 This was the Intel-4004. For more, see Robert Noyce and Marcian Hoff, “A History of Microprocessor Development at Intel,” IEEE Micro 1 (1981): 8-22. For a first-hand account, see Federico Faggin, “The Making of the First Microprocessor,“ IEEE Solid State Circuits Magazine, 1 (2009): 8-21.
 RCA’s Selectron was a 256-bit electronic memory tube, and the world’s first dynamic random-access memory (DRAM) tube. Development began in 1946, when Jan Rajchman expanded on his earlier work with the Computron (an early attempt at a vacuum tube integrated circuit) in order to build a new form of high-speed memory for John von Neumann, who was building a computer at the Institute for Advanced Study (IAS) in Princeton, NJ. Though it was developed too late to be used there, the Selectron was used in the JOHNNIAC built at RAND Corporation on the model of the IAS machine. Slow data retrieval and storage speeds limited the utility of early computers. Working independently, Rajchman and a team of researchers at MIT developed a solution to this problem in 1952 by creating memory arrays consisting of a wire matrix with ferrite cores at each intersection. Core memory powered commercial computers until the end of the 1960s.
 Paul E. Ceruzzi, A History of Modern Computing, Second Edition. (Cambridge, MA and London: The MIT Press, 2003), 55-57.
 Ceruzzi, 163.
 UNIVAC bought the customer base for the old RCA machines, and they continued to service them until they could transition their owners into UNIVAC mainframes, Ceruzzi, 163. Digital Equipment Corporation bought the manufacturing plant in Marlboro, Massachusetts, as well as the former RCA employees who worked there.
 Weisbecker resume, October 21, 1980. Hagley, Box 870, folder 1; P.K. Baltzer and J. A. Weisbecker, “A Proposed Private Venture,” Hagely, Box 871, folder 16.

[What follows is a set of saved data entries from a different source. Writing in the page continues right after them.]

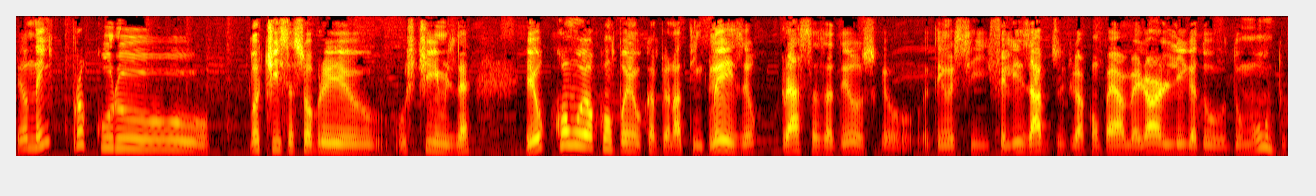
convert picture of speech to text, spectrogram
eu nem procuro notícias sobre os times, né? Eu, como eu acompanho o campeonato inglês, eu, graças a Deus, eu, eu tenho esse feliz hábito de acompanhar a melhor liga do, do mundo.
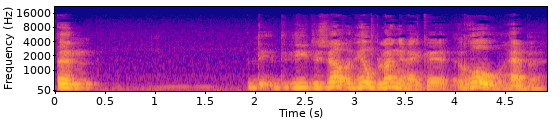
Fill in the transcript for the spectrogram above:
een die, die dus wel een heel belangrijke rol hebben.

 For more on this, be sure to check out our exhibit, Playing with Innovation: The Games of Joseph Weisbecker, on display at the Sarnoff until August 30, 2018.
 Paul Freiburger and Michael Swaine, “Les Solomon: Favorite Uncle & Mentor of Microcomputing,” in Info-World, November 29, 1982: 29-33.
 Letter to Arthur P. Salsburg from Joseph A. Weisbecker, December 2, 1973.Hagley Library, David Sarnoff Research Center Records, 2464.09, Record group 11, Series VII Box 871, Folder 1.
 Joseph A. Weisbecker, “Build FLIP: A CMOS Game Computer,” in Popular Electronics, May 1974: 58-61.
 Weisbecker, Popular Electronics, March 1977, 67.
 Joseph Weisbecker, “Build the COSMAC “Elf”: A Low Cost Experimenter’s Computer,” in Popular Electronics, August 1976, 33.
 H. Edward Roberts and William Yates, “Altair 8800,” in Popular Electronics, January 1975: 33-38.